A planer, on the other hand, even a small bench top model, with its sharp cutterheads can remove 0.125″ to 0.250″ of material from the wood’s surface as it passes beneath the cutterheads.

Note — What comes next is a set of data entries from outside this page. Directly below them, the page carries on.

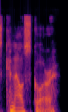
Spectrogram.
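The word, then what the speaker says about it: Knausgård: The publisher told me it was Knauskor, so that's what we went with.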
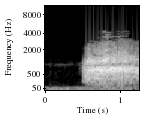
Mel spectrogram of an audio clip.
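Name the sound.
animal growling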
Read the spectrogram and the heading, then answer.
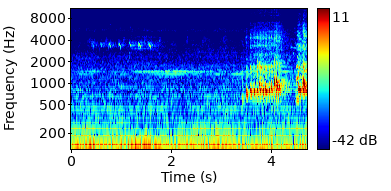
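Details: Sandhill cranes, apparently unhappy about something, give loud, rolling, harsh harmonic calls in two bursts near the end, after faint, high, repeated chirps early on; a duck comes up for feed nearby and a person talks.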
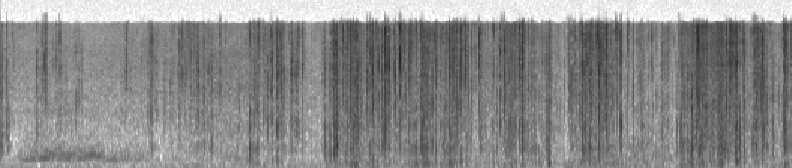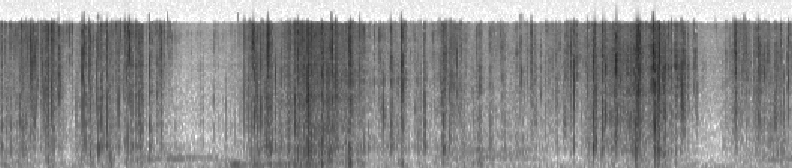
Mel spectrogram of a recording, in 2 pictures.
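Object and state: Cellophane bag of dried tea crinkled.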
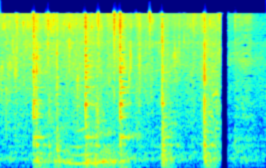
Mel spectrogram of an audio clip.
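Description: Dried red chillies frying for chutney, a steady sizzle under repeated scraping stir strokes of a spoon in the pan, close and fairly loud.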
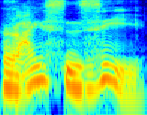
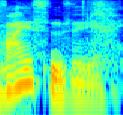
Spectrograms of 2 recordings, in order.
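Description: First: The stress is on the last part. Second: The stress is on the first part. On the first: The speaker calls it right. "warum wird das wohl hinten betont?" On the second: The speaker calls it wrong. "ich sage immer Weißen See"

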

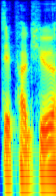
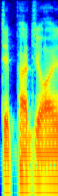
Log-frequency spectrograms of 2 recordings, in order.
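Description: First: The name is said with French pronunciation. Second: The name is said with German pronunciation. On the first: This is the name in its original language. The speaker calls it right. "wenn ich jetzt Depardieu heißen würde" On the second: This is the name adapted to German. The speaker calls it wrong. "würde ich mich ja auch nicht Depardieu nennen"

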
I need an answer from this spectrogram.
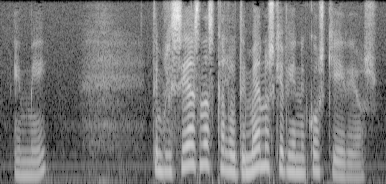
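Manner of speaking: normal talking voice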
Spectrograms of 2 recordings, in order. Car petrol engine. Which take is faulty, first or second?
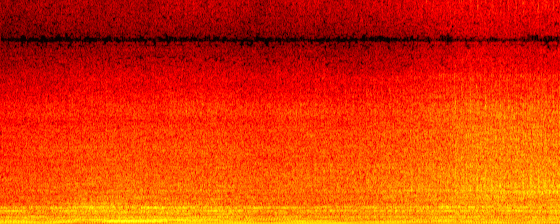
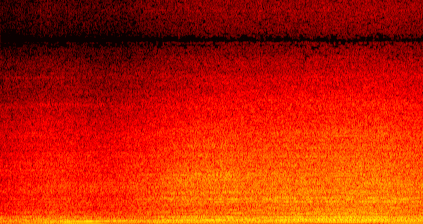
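first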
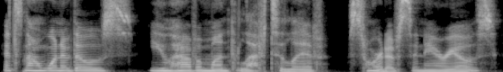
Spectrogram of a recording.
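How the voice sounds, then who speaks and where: Woman acting a slow, soft-spoken vampire lady. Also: mid-range voice, level tone, lightly acted. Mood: reassuring, measured. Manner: soft-spoken, courteous, measured, often breathy. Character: polite, coyly obsessive female vampire lab technician. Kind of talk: ASMR roleplay, addressing the listener.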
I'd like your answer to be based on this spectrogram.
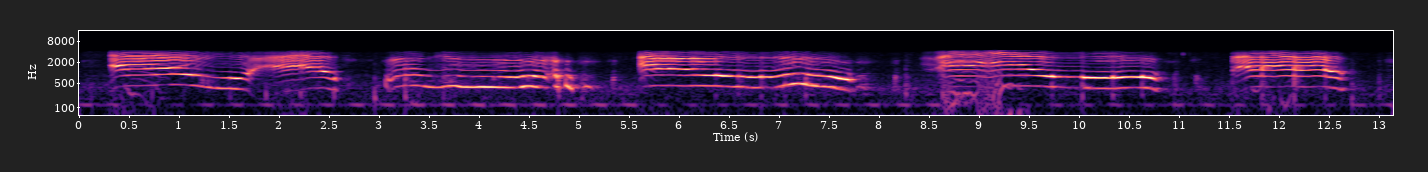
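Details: Baby crying during burping for stomach gas: about five loud cry bursts with pauses between, in a quiet room, while being patted to bring up wind.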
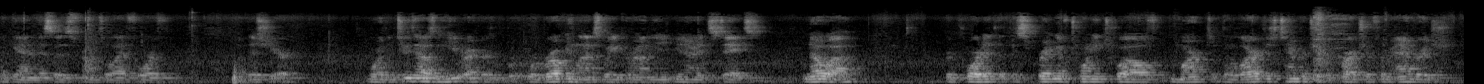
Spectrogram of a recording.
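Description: A man talks at a moderate pace in a monotone, flat delivery, leaving long, frequent pauses. Strong room echo and noticeable background noise fill the recording. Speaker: speaker. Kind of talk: speech reading a written column. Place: hall.

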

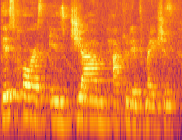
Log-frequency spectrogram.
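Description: A woman's fairly low voice at a moderate pace, fairly even in intonation, with audible room echo and light background noise. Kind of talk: interview answer. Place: office.

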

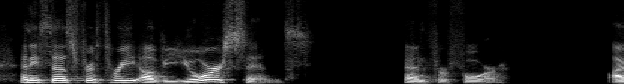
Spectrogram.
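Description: Quiet surroundings frame this clip. The speaker is a man. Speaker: bible study lecturer. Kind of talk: lecture. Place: meeting room. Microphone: headset.

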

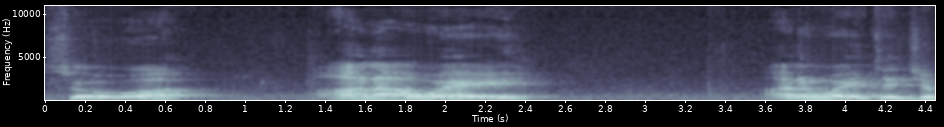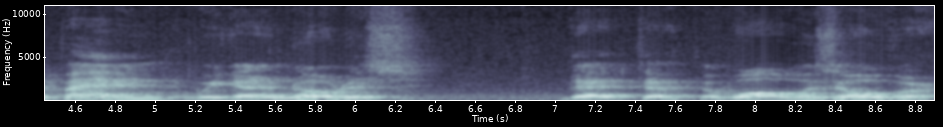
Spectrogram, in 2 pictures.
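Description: Amid audible room echo, a man with a high pitch and ordinary pitch variation speaks at a very slow pace, taking long, frequent pauses. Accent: American. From Bristol, Rhode Island, US. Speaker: World War II navy veteran. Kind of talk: oral history interview. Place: kitchen. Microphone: camera far.

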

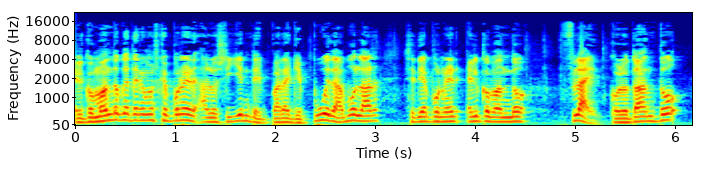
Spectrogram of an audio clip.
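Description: Bright and sharp in tone, a man's high voice moves at a moderate pace with ordinary pitch variation. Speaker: gaming youtuber. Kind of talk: gameplay commentary. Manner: casual, chatty.

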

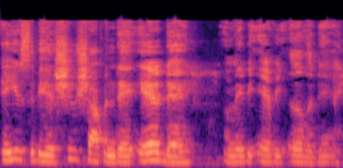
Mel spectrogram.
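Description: An animated, playful tone comes from a woman with an American accent whose pitch is very deep and low. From US Northeast. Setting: home, filming herself on a tripod. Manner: chatty, animated, playful.

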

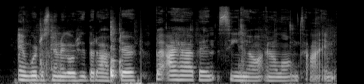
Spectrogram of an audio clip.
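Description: A woman at a medium pitch talking very fast with ordinary pitch variation over noticeable background noise. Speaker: vlogger. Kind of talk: casual vlog chat. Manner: animated.

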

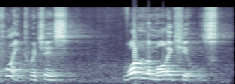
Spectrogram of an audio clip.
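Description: A man with a British accent speaks at a fairly high pitch, with audible room echo and light background noise. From Britain. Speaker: professor and cell biologist. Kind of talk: lecture. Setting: stage with audience. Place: hall. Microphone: lapel.

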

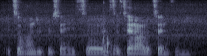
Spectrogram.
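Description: Audible room echo surrounds a man's voice. His pitch is fairly low, with little movement.

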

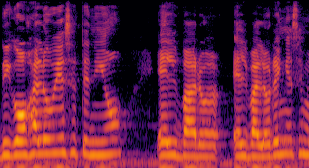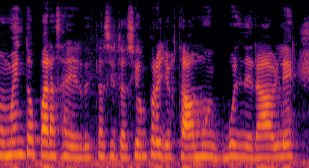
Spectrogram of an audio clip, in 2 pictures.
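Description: A woman speaks with a high pitch and a bright, sharp tone. Her pace is fairly quick and her intonation fairly even. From Venezuela. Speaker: content creator and life insurance seller; content creator, life insurance seller. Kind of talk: interview testimony. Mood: earnest, emotional personal story. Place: studio. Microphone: studio mic.

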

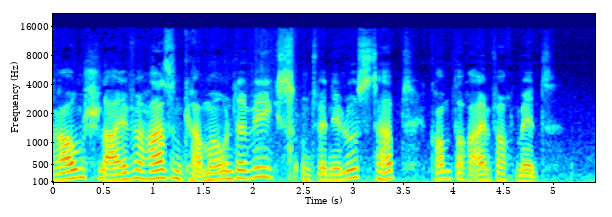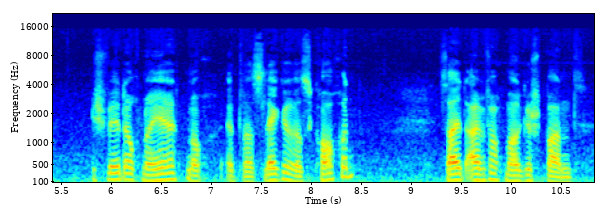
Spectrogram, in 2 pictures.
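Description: A man at a fairly slow pace with ordinary pitch variation, long, frequent pauses and a dry sound with no echo. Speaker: hiking vlogger. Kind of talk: casual vlog chat. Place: open country. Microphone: phone near.

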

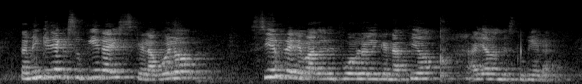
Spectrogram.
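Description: A high-pitched woman at a fairly quick pace, with ordinary pitch variation, audible room echo and light background noise. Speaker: granddaughter giving a family speech. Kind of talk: celebratory speech. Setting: outdoor village party without microphone. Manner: loud. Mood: warm, emotional. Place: hall. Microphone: no microphone; camera far.

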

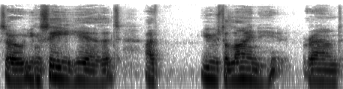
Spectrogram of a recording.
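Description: A somewhat breathy man with fairly even intonation, against a quiet background. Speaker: watercolour painting teacher. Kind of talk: tutorial.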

The resulting surface will be uniformly flat, matching the flat bottom face that was run through a jointer first. 

The material removed by a drum sander will be sawdust, as you would expect from a sandpaper abrasive.  The material removed by a planer, though, will be shavings from the cutterhead blades.  From the former, you will get a smooth finish; from the latter, you will get a rougher surface that will then need to be sanded, whether running it through a drum sander or with a random orbital sander (a hand-held power sander).

Put another way, you could look at a planer as the second step in the process of creating a smooth wood face (the first being the jointer), and the drum sander as the third step in smoothing the finish of the wood’s face after it has been properly sized by the planer.

Planers remove much more material with a single pass than can a drum sander, where achieving a 0.125″ material removal would take many passes through the machine than the single pass on the planer.

This is not to say that only a planer is needed in an experienced woodworker’s shop.  Actually, they both serve a particular role in preparing a piece of wood for your project.  One removes a lot of material from wood surfaces in a single pass but leaves a rough surface; the other removes less material in a single pass but creates a smooth wood surface. 

Video Comparisons of Drum Sander and Planer 

In this article, we’ve mentioned and discussed drum sanders, planers, and jointers.  This video is as good an explanation, analysis, and demonstration of the three as we have seen.  It is definitely worth a watch.

Do you need both a drum sander and a planer?

We can make the argument and the case that, eventually, a woodworking shop will benefit from both of them.  As you become more advanced in your woodworking skills, you’ll likely reach the same conclusion now that you know the difference and their respective strengths.